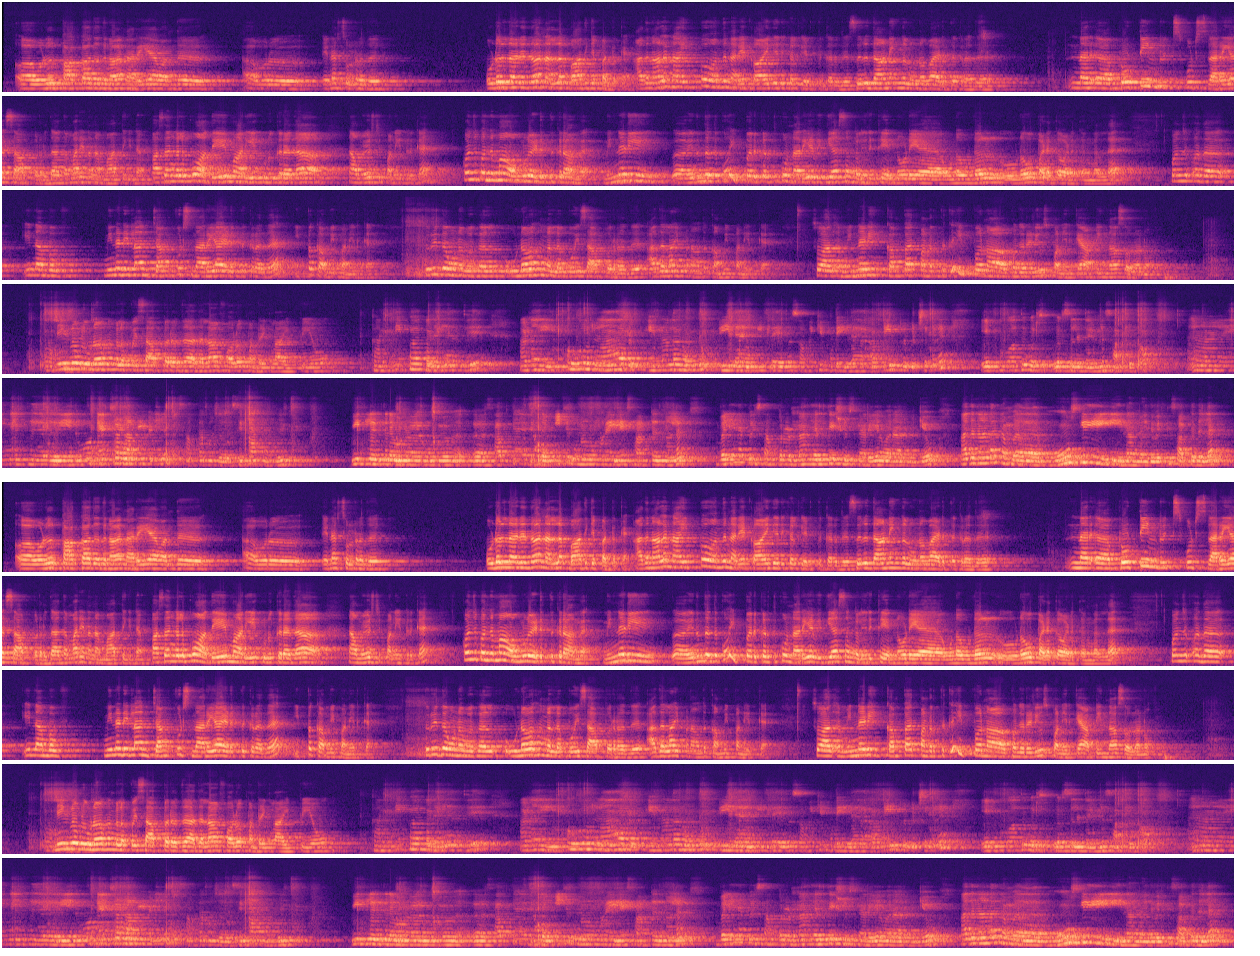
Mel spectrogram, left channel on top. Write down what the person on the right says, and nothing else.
அ உடல் பாக்காததுனால நெறையா வந்து ஆ ஒரு என்ன சொல்றது உடல் நலந்தா நல்லா பாதிக்கப்பட்டிருக்கே அதனால நா இப்ப வந்து நெறைய காய்கறிகள் எடுத் துக்கிறது சிறுதானியங்கள் உணவா எடுத்துக்கிறது
இன்னர் அ புரோட்டீன் ரிச் ஃபுட்ஸ் நறையா சாப்பிட்றது அந்த மாறி என்ன நா மாத்திக்கிட்டே பசங்களுக்கும் அதே மாறியே குடுக்கறதா நா முயற்சி பண்ணிட்டு இருக்கே கொஞ்சோ கொஞ்சமா அவங்களும் எடுத்துக்கிறாங்க மின்னாடி இருந்ததுக்கும் இப்ப இருக்கிறதுக் கும் நெறைய வித்தியாசங்கள் இருக்கு என்னுடைய உணவு உடல் உணவு பழக்க வழக்கங்கள்ல கொஞ்சோ அத இனா ஃபவ் மின்னாடி எல்லா ஜங்க் ஃபுட்ஸ் நறையா எடுத்துக்கிறத இப்ப கம்மி பண்ணியிருக்கே
துரித உணவுகள் உணவகங்கள்ல போய் சாப்பிட்றது அதெல்லா இப்ப நா வந்து கம்மி பண்ணியிருக்கே சோ அத மின்னடி கம்பேர் பண்றதுக்கு இப்ப நா கொஞ்சோ ரெடியூஸ் பண்ணியிருக்கே அப்படின்னு தா சொல்லணு
நீங்களும்
போயி உணவகங்கள்ல போயி சாப்பிட்றது அதெல்லா ஃபாலோ பண்றீங்களா இப்பயு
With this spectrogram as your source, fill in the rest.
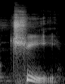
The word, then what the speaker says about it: Qi: so which is pronounced Qi.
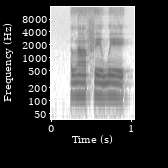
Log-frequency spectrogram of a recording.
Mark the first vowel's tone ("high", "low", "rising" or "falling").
low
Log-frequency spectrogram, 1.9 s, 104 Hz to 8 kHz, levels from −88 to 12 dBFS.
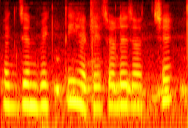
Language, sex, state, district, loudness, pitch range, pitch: Bengali, female, Tripura, West Tripura, -14 LUFS, 215-230 Hz, 225 Hz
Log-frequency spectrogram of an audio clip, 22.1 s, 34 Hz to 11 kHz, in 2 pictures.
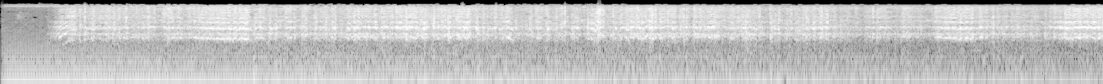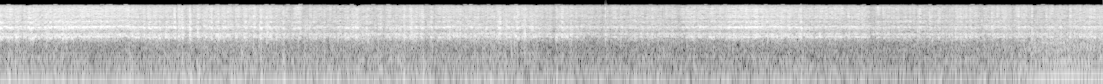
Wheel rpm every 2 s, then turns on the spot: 100, 220, 220, 230, 230, 220, 220, 230, 230, 230, 230.
none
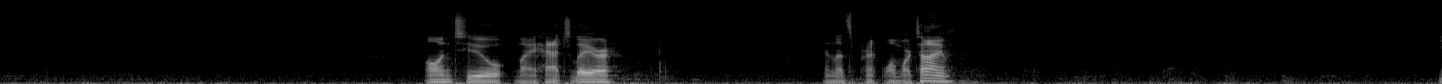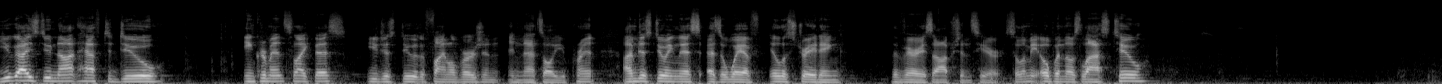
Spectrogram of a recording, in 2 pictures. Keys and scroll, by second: 7.2 Escape, 16.5 BackSpace.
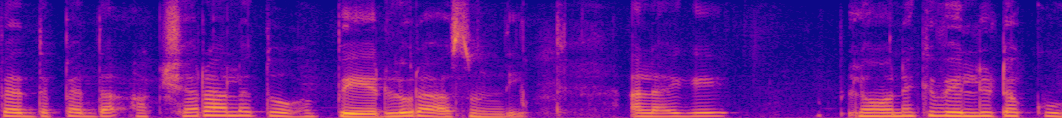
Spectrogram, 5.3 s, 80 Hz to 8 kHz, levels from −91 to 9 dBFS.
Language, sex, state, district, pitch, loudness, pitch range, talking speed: Telugu, female, Andhra Pradesh, Krishna, 225 Hz, -18 LUFS, 210-235 Hz, 100 wpm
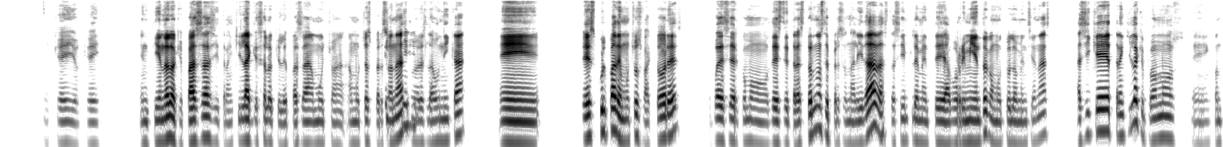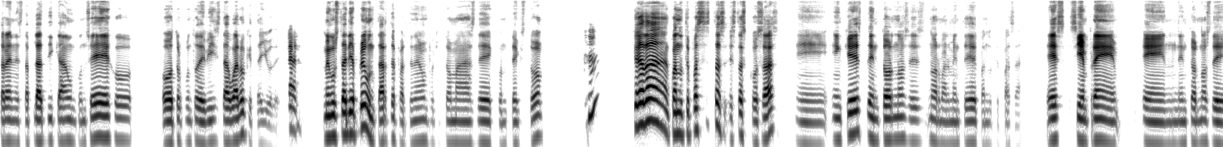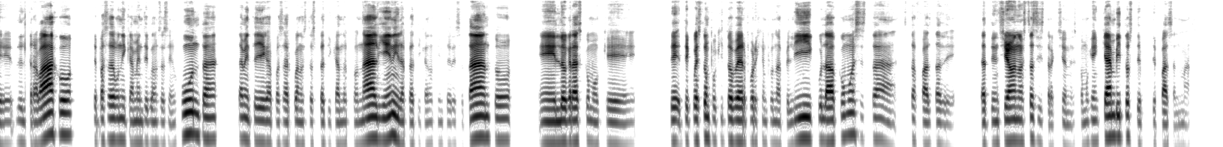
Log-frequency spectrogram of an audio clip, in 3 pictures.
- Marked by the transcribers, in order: none
- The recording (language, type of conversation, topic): Spanish, advice, ¿Cómo puedo evitar distraerme cuando me aburro y así concentrarme mejor?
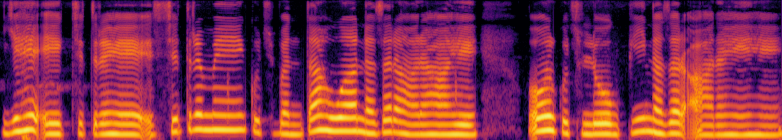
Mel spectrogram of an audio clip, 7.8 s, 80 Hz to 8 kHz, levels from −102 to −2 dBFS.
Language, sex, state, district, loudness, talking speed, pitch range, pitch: Hindi, female, Madhya Pradesh, Bhopal, -15 LUFS, 170 wpm, 205-270 Hz, 225 Hz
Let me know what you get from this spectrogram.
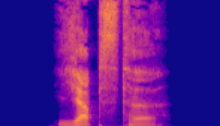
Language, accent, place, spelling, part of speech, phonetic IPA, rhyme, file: German, Germany, Berlin, japste, verb, [ˈjapstə], -apstə, De-japste.ogg
- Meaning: inflection of japsen: 1. first/third-person singular preterite 2. first/third-person singular subjunctive II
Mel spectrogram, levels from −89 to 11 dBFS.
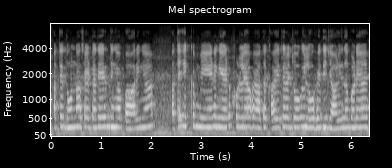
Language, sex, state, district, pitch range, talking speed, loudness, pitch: Punjabi, male, Punjab, Fazilka, 245-260 Hz, 205 wpm, -12 LUFS, 255 Hz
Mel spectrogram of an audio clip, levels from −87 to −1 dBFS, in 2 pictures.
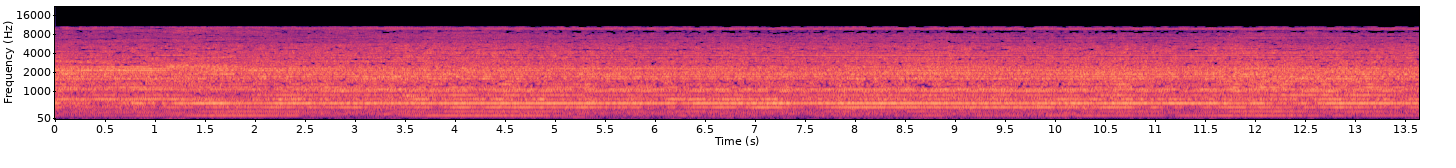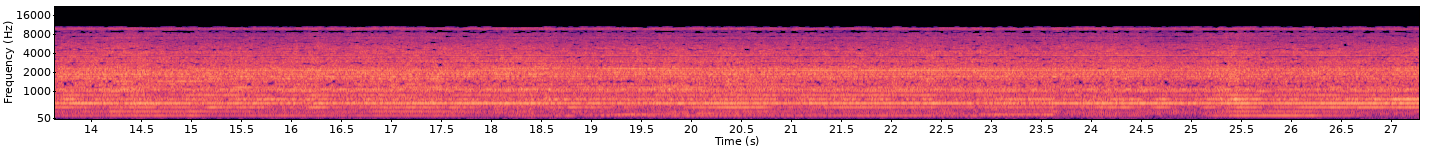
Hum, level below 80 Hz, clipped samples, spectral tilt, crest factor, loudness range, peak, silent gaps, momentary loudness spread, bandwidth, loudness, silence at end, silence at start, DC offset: none; -58 dBFS; under 0.1%; -1.5 dB/octave; 14 dB; 1 LU; -2 dBFS; none; 1 LU; 11 kHz; -14 LUFS; 0 s; 0 s; under 0.1%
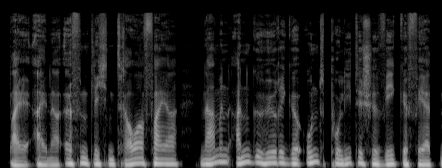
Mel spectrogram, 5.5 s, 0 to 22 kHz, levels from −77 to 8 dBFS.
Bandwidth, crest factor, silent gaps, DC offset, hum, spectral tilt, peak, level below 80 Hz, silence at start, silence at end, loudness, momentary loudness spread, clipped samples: 16 kHz; 18 dB; none; under 0.1%; none; -6.5 dB/octave; -4 dBFS; -34 dBFS; 0.1 s; 0 s; -23 LUFS; 3 LU; under 0.1%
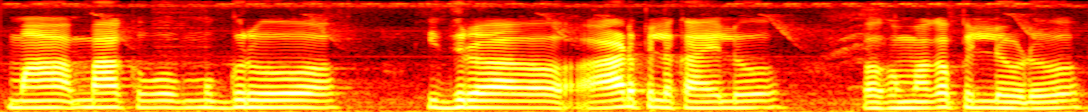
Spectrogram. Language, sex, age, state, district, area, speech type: Telugu, female, 60+, Andhra Pradesh, Sri Balaji, urban, spontaneous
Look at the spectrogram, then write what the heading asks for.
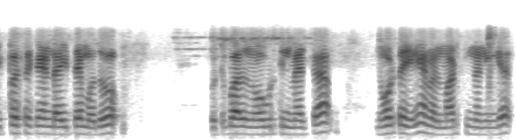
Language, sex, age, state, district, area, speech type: Kannada, male, 18-30, Karnataka, Mandya, rural, conversation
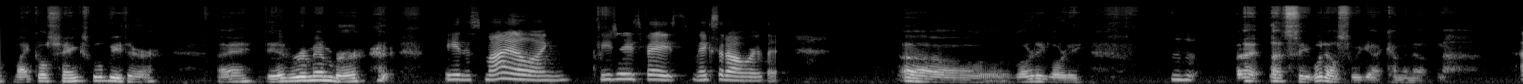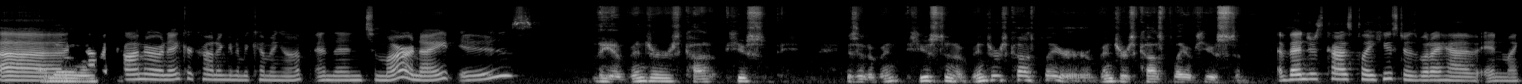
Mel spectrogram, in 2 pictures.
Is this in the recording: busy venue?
no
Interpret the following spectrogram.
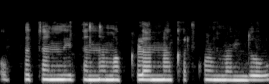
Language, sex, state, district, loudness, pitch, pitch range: Kannada, female, Karnataka, Dharwad, -12 LUFS, 210 Hz, 210-220 Hz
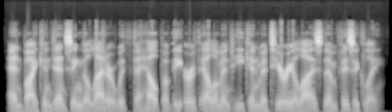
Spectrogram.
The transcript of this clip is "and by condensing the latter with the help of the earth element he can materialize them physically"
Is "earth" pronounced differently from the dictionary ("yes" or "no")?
no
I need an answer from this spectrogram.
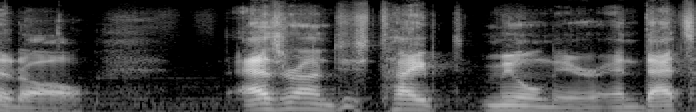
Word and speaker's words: Mjolnir: I suppose it's probably not always pronounced the way I pronounce. I pronounce it Mjolnir. I don't know how it's actually pronounced. That's how I pronounce it. Neither do I. It always sounds funny to me because it sounds like I'm saying mule, like mule. Near.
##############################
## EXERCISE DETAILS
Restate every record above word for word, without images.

## ANSWER TO THIS PROBLEM
Mel spectrogram, left channel on top. Write down what the person on the right says, and nothing else.
அ உடல் பாக்காததுனால நெறையா வந்து ஆ ஒரு என்ன சொல்றது உடல் நலந்தா நல்லா பாதிக்கப்பட்டிருக்கே அதனால நா இப்ப வந்து நெறைய காய்கறிகள் எடுத் துக்கிறது சிறுதானியங்கள் உணவா எடுத்துக்கிறது
இன்னர் அ புரோட்டீன் ரிச் ஃபுட்ஸ் நறையா சாப்பிட்றது அந்த மாறி என்ன நா மாத்திக்கிட்டே பசங்களுக்கும் அதே மாறியே குடுக்கறதா நா முயற்சி பண்ணிட்டு இருக்கே கொஞ்சோ கொஞ்சமா அவங்களும் எடுத்துக்கிறாங்க மின்னாடி இருந்ததுக்கும் இப்ப இருக்கிறதுக் கும் நெறைய வித்தியாசங்கள் இருக்கு என்னுடைய உணவு உடல் உணவு பழக்க வழக்கங்கள்ல கொஞ்சோ அத இனா ஃபவ் மின்னாடி எல்லா ஜங்க் ஃபுட்ஸ் நறையா எடுத்துக்கிறத இப்ப கம்மி பண்ணியிருக்கே
துரித உணவுகள் உணவகங்கள்ல போய் சாப்பிட்றது அதெல்லா இப்ப நா வந்து கம்மி பண்ணியிருக்கே சோ அத மின்னடி கம்பேர் பண்றதுக்கு இப்ப நா கொஞ்சோ ரெடியூஸ் பண்ணியிருக்கே அப்படின்னு தா சொல்லணு
நீங்களும்
போயி உணவகங்கள்ல போயி சாப்பிட்றது அதெல்லா ஃபாலோ பண்றீங்களா இப்பயு
With this spectrogram as your source, fill in the rest.
The word, then what the speaker says about it: Qi: so which is pronounced Qi.
Log-frequency spectrogram of a recording.
Mark the first vowel's tone ("high", "low", "rising" or "falling").
low
Log-frequency spectrogram, 1.9 s, 104 Hz to 8 kHz, levels from −88 to 12 dBFS.
Language, sex, state, district, loudness, pitch range, pitch: Bengali, female, Tripura, West Tripura, -14 LUFS, 215-230 Hz, 225 Hz
Log-frequency spectrogram of an audio clip, 22.1 s, 34 Hz to 11 kHz, in 2 pictures.
Wheel rpm every 2 s, then turns on the spot: 100, 220, 220, 230, 230, 220, 220, 230, 230, 230, 230.
none
Spectrogram of a recording, in 2 pictures. Keys and scroll, by second: 7.2 Escape, 16.5 BackSpace.
Spectrogram, 5.3 s, 80 Hz to 8 kHz, levels from −91 to 9 dBFS.
Language, sex, state, district, pitch, loudness, pitch range, talking speed: Telugu, female, Andhra Pradesh, Krishna, 225 Hz, -18 LUFS, 210-235 Hz, 100 wpm
Log-frequency spectrogram of an audio clip, in 3 pictures.
- Marked by the transcribers, in order: none
- The recording (language, type of conversation, topic): Spanish, advice, ¿Cómo puedo evitar distraerme cuando me aburro y así concentrarme mejor?
Mel spectrogram of an audio clip, 7.8 s, 80 Hz to 8 kHz, levels from −102 to −2 dBFS.
Language, sex, state, district, loudness, talking speed, pitch range, pitch: Hindi, female, Madhya Pradesh, Bhopal, -15 LUFS, 170 wpm, 205-270 Hz, 225 Hz
Let me know what you get from this spectrogram.
Language, accent, place, spelling, part of speech, phonetic IPA, rhyme, file: German, Germany, Berlin, japste, verb, [ˈjapstə], -apstə, De-japste.ogg
- Meaning: inflection of japsen: 1. first/third-person singular preterite 2. first/third-person singular subjunctive II
Mel spectrogram, levels from −89 to 11 dBFS.
Language, sex, state, district, pitch range, talking speed, loudness, pitch: Punjabi, male, Punjab, Fazilka, 245-260 Hz, 205 wpm, -12 LUFS, 255 Hz
Mel spectrogram of an audio clip, levels from −87 to −1 dBFS, in 2 pictures.
Hum, level below 80 Hz, clipped samples, spectral tilt, crest factor, loudness range, peak, silent gaps, momentary loudness spread, bandwidth, loudness, silence at end, silence at start, DC offset: none; -58 dBFS; under 0.1%; -1.5 dB/octave; 14 dB; 1 LU; -2 dBFS; none; 1 LU; 11 kHz; -14 LUFS; 0 s; 0 s; under 0.1%
Mel spectrogram, 5.5 s, 0 to 22 kHz, levels from −77 to 8 dBFS.
Bandwidth, crest factor, silent gaps, DC offset, hum, spectral tilt, peak, level below 80 Hz, silence at start, silence at end, loudness, momentary loudness spread, clipped samples: 16 kHz; 18 dB; none; under 0.1%; none; -6.5 dB/octave; -4 dBFS; -34 dBFS; 0.1 s; 0 s; -23 LUFS; 3 LU; under 0.1%
Spectrogram. Language, sex, age, state, district, area, speech type: Telugu, female, 60+, Andhra Pradesh, Sri Balaji, urban, spontaneous
Look at the spectrogram, then write what the heading asks for.
Language, sex, age, state, district, area, speech type: Kannada, male, 18-30, Karnataka, Mandya, rural, conversation
Mel spectrogram, in 2 pictures.
Is this in the recording: busy venue?
no
Interpret the following spectrogram.
Language, sex, state, district, loudness, pitch, pitch range: Kannada, female, Karnataka, Dharwad, -12 LUFS, 210 Hz, 210-220 Hz
Spectrogram.
The transcript of this clip is "and by condensing the latter with the help of the earth element he can materialize them physically"
Is "earth" pronounced differently from the dictionary ("yes" or "no")?
no
I need an answer from this spectrogram.
Word and speaker's words: Mjolnir: I suppose it's probably not always pronounced the way I pronounce. I pronounce it Mjolnir. I don't know how it's actually pronounced. That's how I pronounce it. Neither do I. It always sounds funny to me because it sounds like I'm saying mule, like mule. Near.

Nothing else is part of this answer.